I met several fitness personnel and talked to people whom I know who are personal trainers, to find out more about their life and how the job is. I did not just jump into it though. I still had the "maybe try corporate again" and so I did. But I honestly find myself dreading heading to work so that was then I decided that that was it! I am gonna try personal training.

What do you like about being a personal trainer?

What I like about being a PT is that I can make a positive impact on someone else's life through fitness. I have seen and experienced the benefits of being active for XXX number of years and believe that if everyone's exposed to fitness in some ways, they will definitely be able to see the positive outcomes that comes with it.

Wei Yu made the career switch from a Singapore Airlines cabin crew to a personal trainer.
Wei Yu made the career switch from a Singapore Airlines cabin crew to a personal trainer. (PHOTO: Cheryl Tay)

I like the fact that I get to work with different individuals and the job is never the same everyday. The biggest challenge that comes with the job is changing, creating and cultivating new habits in individuals which is something that I like. Also, my colleagues are the best people to be around with.

When did you feel the least confident about yourself?

I guess it was after the Commonwealth Games back in 2018. I was really set on a goal but failed to obtain it. I literally eat, sleep and visualise what I want to get for the entire year. Failing to meet my expectations really brought my confidence down A LOT… to the extent that I did not feel like I should be part of the team. Haha I did not even have the confidence to wear my Singapore tee to training. It was really bad.

I guess I overcame it because of my competitiveness. I still wanted to compete. I wasn't done just yet so I slowly worked on it and gained my confidence back in a FIVB competition in China. I didn't tell anyone about that issue at that point of time because I figured it was my problem to deal with. My partner at that time, Serene, played a vital part. She was competitive as well so she literally cheered for every point and that helped me greatly. That's for sure!

Are you satisfied with your body?

I am satisfied with my body but am excited to see how much I can push it. I haven't done any hypertrophy work in my time as a volleyballer so let's see how that goes! Hahaha

Have you ever received any comments about your body?

Yeah, definitely. But I guess what's important is my own opinion about my own body. Haha I don't really care about other people's opinions regarding this topic because everyone's thoughts and likes are different. Some like having a nice butt, some like having a nice back, some like having muscular arms.
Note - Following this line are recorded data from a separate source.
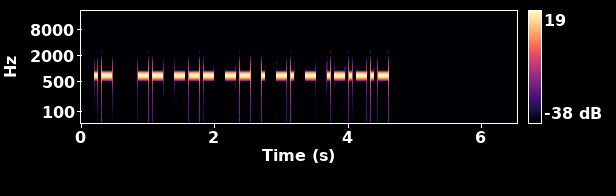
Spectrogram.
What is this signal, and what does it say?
Morse code, heard as a keyed tone, about 22 wpm, 700 Hz. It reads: A MOMENT.
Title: Sentences from Top 1000 Words 22wpm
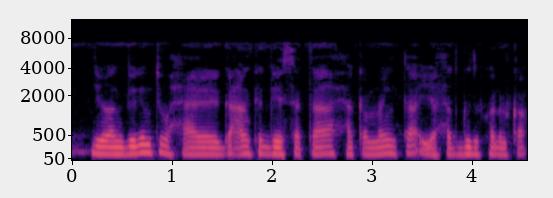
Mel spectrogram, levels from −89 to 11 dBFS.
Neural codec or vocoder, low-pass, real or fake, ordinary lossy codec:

If I were to entertain their thoughts or comments, I think I'll have to be in the gym 24/7 and my mind will most likely be running 24/7 also. Sounds tiring! Haha so no, I am a lazy individual who likes to put in effort to things that are worthwhile and what matters most is I like and treasure what I have and that's good enough.

Singapore #Fitspo of the Week: Ong Wei Yu. (PHOTO: Cheryl Tay)
Singapore #Fitspo of the Week: Ong Wei Yu. (PHOTO: Cheryl Tay)